Back to the bigger picture . In 1898 a smart American geologist, Thomas Chrowder Chamberlin, had figured out an implication of the chemistry of the global carbon cycle. By this time it had long been known that carbon dioxide (CO2) is removed from the atmosphere as part of the process of rock weathering (it’s the only significant way). It then travels down rivers to the sea in dissolved form. Once there, it transforms again, into solid carbonate – broadly ‘limestone’, including things like coral reefs. But there’s a catch. For every molecule of solid carbonate that forms, one molecule of CO2 is made, and goes back to the atmosphere. Since CO2 is a greenhouse gas, Chamberlin figured that periods that had widespread shallow seas in which lots of limestone formed, like the Devonian, were probably remarkably warm.
Chamberlin was on the right track. Nothing wrong with the chemistry, but the phenomenon of continental drift/plate tectonics was entirely unknown then. More importantly, he wouldn’t have known that this process is driven by ocean crust production. This is basically a volcanic process, and the faster it happens, the more CO2 is pumped out by those volcanoes and the higher the sea level (young ocean crust is relatively warm and thick)– the more shallow seas – and the more limestone. So there was a more fundamental process going on that what he had any inkling of. He couldn’t have known that the process recycles ocean floor, along with its limestone, making it a devil of a job to quantify just how much limestone was formed in different periods of Earth history.
In fact, the Devonian really was a time of remarkable reef and carbonate ‘platform’ production (Kiessling et al. 2003). Canadian-American workers Paul Copper and Chris Scotese (2003) described the ‘megareefs’ of that time, living in what was a ‘supergreenhouse’ climate. Think of reefs bigger than the Great Barrier Reef, and several of them – with an atmosphere having perhaps 8x the CO2 of the recent past.
So if you’re in the Gobi Altai (and you should go), drop by and have a look at these wonders. The fossils are about 20 km SW to SE of Shinejinst soum, at around 99.1488° E, 44.3959° N. Don’t take – Mongolia keeps a watchful eye at the airport for signs of fossils leaving the country. If you go in summer, it may not be coral-reef tropical, but it will likely be hot and sunny.
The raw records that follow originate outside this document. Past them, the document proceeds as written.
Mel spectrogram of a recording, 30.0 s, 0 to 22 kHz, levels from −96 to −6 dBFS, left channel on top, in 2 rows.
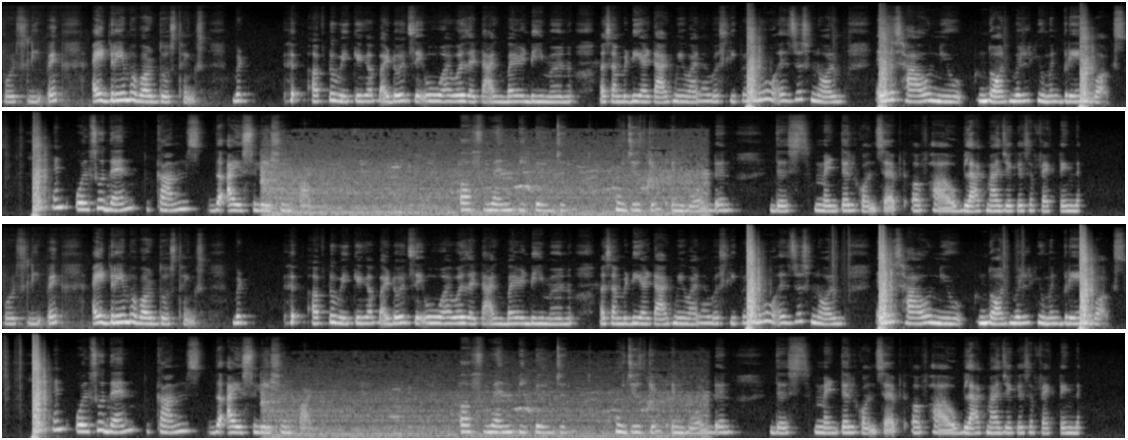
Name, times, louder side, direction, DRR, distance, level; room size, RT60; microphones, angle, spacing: voice 1, 0.0-2.7 3.1-3.3 3.8-15.0 15.7-19.2 21.1-22.7 23.1-24.8 25.2-29.4, equal, 5° left, 0.4 m, -26 dB
Gunshot gunfire, 9.9-10.2 11.1-11.2 11.7-11.9 14.4-14.6 15.4-15.6, right 5 dB, 55° right, 0.5 m, -21 dB
sound 1, 18.4-24.4, left 3 dB, 50° left, 0.7 m, -35 dB
5.7 x 2.5 x 2.4 m
head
As travel guides, I recommend OffRoadMongolia.
References (click for pdf)
Chamberlin, T.C., 1898. Influence of great epochs of limestone formation upon the constitution of the atmosphere. The Journal of Geology 6, 609-621.
Copper, P., Scotese, C.R., 2003. Megareefs in Mid-Devonian supergreenhouse climates, in: Chan, M.A., Archer, A.W. (Eds.), Extreme depositional environments: Mega end members in geologic time. Special Paper of the Geological Society of American, 320. Boulder, Colorado, pp. 209-230.
Lamb, M.A., Badarch, G., 1997. Paleozoic sedimentary basins and volcanic-arc systems of southern Mongolia: new stratigraphic and sedimentologic constraints. International Geology Review 39, 542-576.